Of course John was able to pull out into an eddy and help rescue Ned and me from our predicament. Unfortunately, in doing so he scraped the bottom of his kevlar boat to the point a serious fiberglass repair was in order. We still had a few more rapids to paddle before taking out for the five-mile portage, and after searching around for a bit and a bit of bushwhacking, we found the faint trail that took us out to the road. Ned and I found the stashed wheels (Thank you Mike Lynch!) and we made our way down the road. We discussed options for repairing John’s boat and determined the best course of action, with rain in the forecast that night, would be to hitchhike to my car, come back and grab our stuff and head into town for a night in a hotel where the fiberglass patch could cure overnight and John wouldn’t have to skip a beat for gashing his boat while trying to help Ned and I. After five miles of walking, I finally caught a ride and made it back to the car thirty minutes away. As soon as I started driving back to the guys, I saw Ned’s arm wildly waving out of an oncoming truck. We both pulled over and made sense of the situation. Ned had thought I wouldn’t be able to hitch all the way to my car and he had scored a ride to come help if it was needed. We got lucky catching each other, and the family driving the truck Ned was in invited us all back to their home for a superb meal of prime rib, grilled potatoes and veggies, and of course a couple pints. It was late by the time we loaded up John’s boat on my car and we made it into the closest town with a hotel by nightfall. John knew the place from previous travels, but what he failed to mention was that there was an indoor water park attached to the hotel! We were as kiddy as schoolboys and with fifteen minutes to spare, we downed board shorts and received awkward looks from the presumably fifteen year old life guard on duty as we giggled our way down multiple waterslides until they kicked us out. Next stop was the brewery, again attached to the hotel, and after a few more pints we went to work patching John’s canoe and hit the hay soon after.What a wild day. When morning arrived, we ran some errands in town (after Ned and I hit up the water park again), and drove back to where John could put back on the water without missing a beat. We said our goodbyes and watched as our friend continued his amazing journey by himself.
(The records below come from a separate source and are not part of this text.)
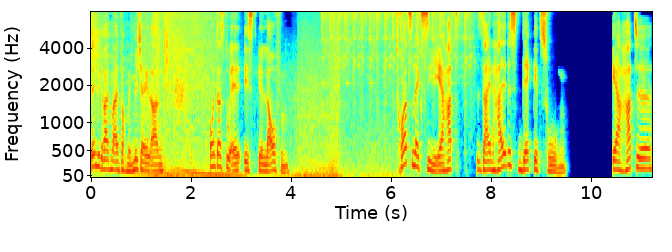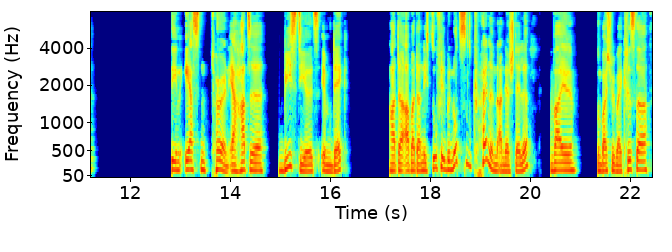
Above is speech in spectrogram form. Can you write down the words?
denn wir greifen einfach mit Michael an und das Duell ist gelaufen. Trotz Maxi, er hat sein halbes Deck gezogen. Er hatte den ersten Turn. Er hatte Bestials im Deck, hatte aber dann nicht so viel benutzen können an der Stelle, weil zum Beispiel bei Christa,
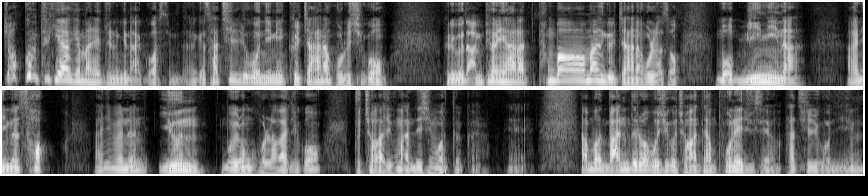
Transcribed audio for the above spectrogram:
조금 특이하게만 해주는 게 나을 것 같습니다. 그러니까 4765님이 글자 하나 고르시고 그리고 남편이 하나 평범한 글자 하나 골라서 뭐 민이나 아니면 석 아니면은 윤 뭐 이런 거 골라가지고 붙여가지고 만드시면 어떨까요? 예. 한번 만들어 보시고 저한테 한번 보내주세요. 4765님.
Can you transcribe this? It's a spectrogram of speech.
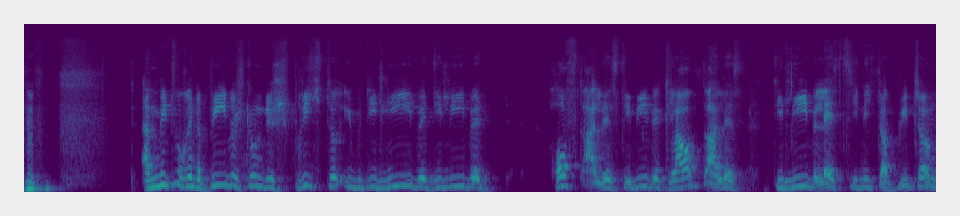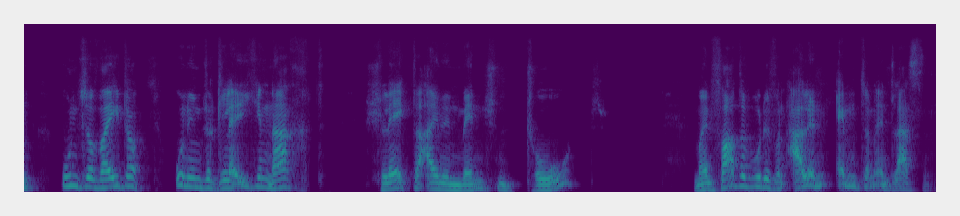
am Mittwoch in der Bibelstunde spricht er über die Liebe. Die Liebe hofft alles, die Liebe glaubt alles, die Liebe lässt sich nicht erbittern und so weiter. Und in der gleichen Nacht schlägt er einen Menschen tot. Mein Vater wurde von allen Ämtern entlassen.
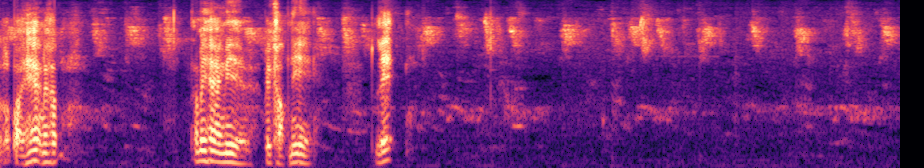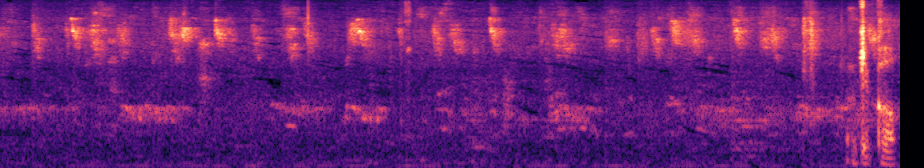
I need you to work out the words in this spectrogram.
เราปล่อยแห้งนะครับ ถ้าไม่แห้งนี่ไปขับนี่ เละ เอาเก็บขอบ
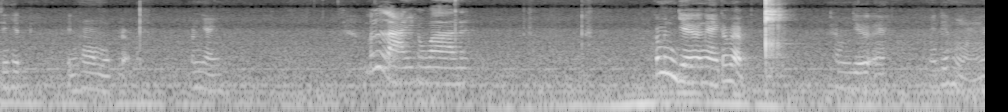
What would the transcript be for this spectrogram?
จะเฮ็ดเป็นห่อหมกเด้อ มันใหญ่ มันลายกับว่าเลยก็มันเยอะไงก็แบบทำเยอะไง ไม่ได้ห่วงไง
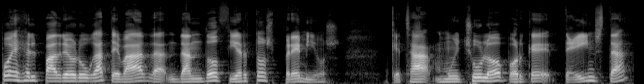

It was such a wonderful time on the water with John, and we were so happy to share the tiniest bit of his experience with him. Knowing he’s still out there going strong makes me excited about the prospect of meeting up with him again soon! Much thanks to everyone who helped us get out there: Good To-Go, Hyperlite Mountain Gear, Wenonah Canoe and DeLorme inReach!
story and photography courtesy of: Brian Threlkeld and BST Photography